After watching TED talk by Jim Holt: Why does the universe exist?
This following is pretty much a thought-porridge of my reaction to the video. Please disregard any careless errors–it reads like my thinking process, bare and unedited.
I’ve had many thoughts about the birth, purpose and fate of our existence as conscious beings…. Perhaps there are a multitude of other equally or rather more conscious (and therefore intelligent) forms of life that exist in other moving mounds of rock hurdling through the fabric of space and time. And perhaps the reason we, specifically Earth humans, exist is to ponder about our own actuality… But what if there are other (and the more conscious) creatures inherently born with this dilemma resolved and continue with their existence with a higher purpose? To do work. What kind of work? Work that accentuates the good in life and attempts to keep the bad influences at a minimum? Is that work? Are there even types of work or is work a universal term for doing anything?
If a Zambian girl, who’s reached menarche and is denied more schooling based on her “dirtiness”, learns of a better country where girls are allowed education after puberty, would this be cause for her to question the system of her backward government/country? Would this questioning lead to higher forms of thought–ones that eventually lead to questions of her own existence?
Our kind isn’t born to immediately question life. If we don’t go through the copious amounts of schooling, like the tedious geometry equations that lead our whiny teenage brains to question the most important thing in life–“Why do I even have to do this?”–then many of us would not have gotten to the point of questioning. THIS is what’s good for us. Thrusting upon our young the concept of labor until they question.
Or maybe not. Maybe we could approach this another way–by highlighting the beauty, the ugly, the evil, the good, the black and whites of the world to our young and gently guiding them toward “What is life and why do we live it?” questions. We could just as well constantly direct these questions to our children through their maturation–they might not fully understand the meaning of the question nor the thought process to the “right” answer… but, really, who does?

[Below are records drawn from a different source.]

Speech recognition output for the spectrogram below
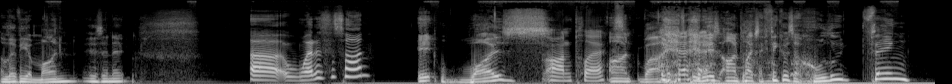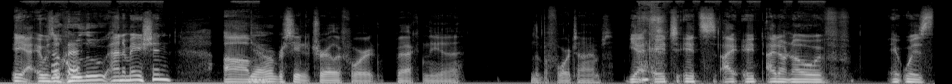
Olivia Munn is in it. Uh, what is this on? It was On Plex. on well, it, it is on Plex. I think it was a Hulu thing. Yeah, it was a Hulu animation. Um, yeah, I remember seeing a trailer for it back in the uh, in the before times. yeah, it's it's I it, I don't know if it was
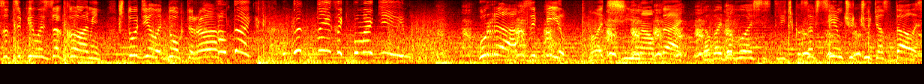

There isn’t a right thought process or understanding of the question beyond the comprehension of its basic message. The “imagination”, or unbiased, thinking of our children (unpolluted by the structured system in our schools today) may lead us toward more answers… and thus more questions. Perhaps the reason music and art and writing seems to plateau in originality is due to the evermore organized system in our schools that influence our scholars. They hinder creativity and identity, and breed harsher definitions by categorizing and forcing students to choose one or two majors that will define their careers/lives, like “Marine science” or “Mathematics”. Brown University, at least, is making the effort to diverge from these hindrances and permit its students to essentially create their own curriculums.
Other life forms may have higher purposes, intelligences, consciousnesses, whatever you label it, but WE have our own: To question. To be curious. To learn.
Why does a dog not question his own presence? Or a fish its own? Or a goat, or a fruit fly, or a parasite or a tree or a venus flytrap? They are different levels of consciousness. From simple to complex, the humankind seems to take the highest reign of consciousness on this planet. But are we really that complex? What more could a consciousness question, observe, or learn in another world or life form?
I once read a cartoon that pictured a child ant with its mother ant. The child ant observes humans walking around, and the mother ant simply responds with “Don’t bother. There is no sign of intelligence in that species.” We are as ignorant of our surroundings as we are willing to accept intelligence from any form of life.
Every time I finish a TED video, I have a flurry of thoughts that I don’t bother to write down. Thoughts that might help me get somewhere and cure this incessant want for answers. Writing helps. Writing also hurts. It continues this process by helping me pick up where I left off in thought and further my thirst for knowledge.
“As our circle of knowledge expands, so does the circumference of darkness surrounding it.” –Albert Einstein.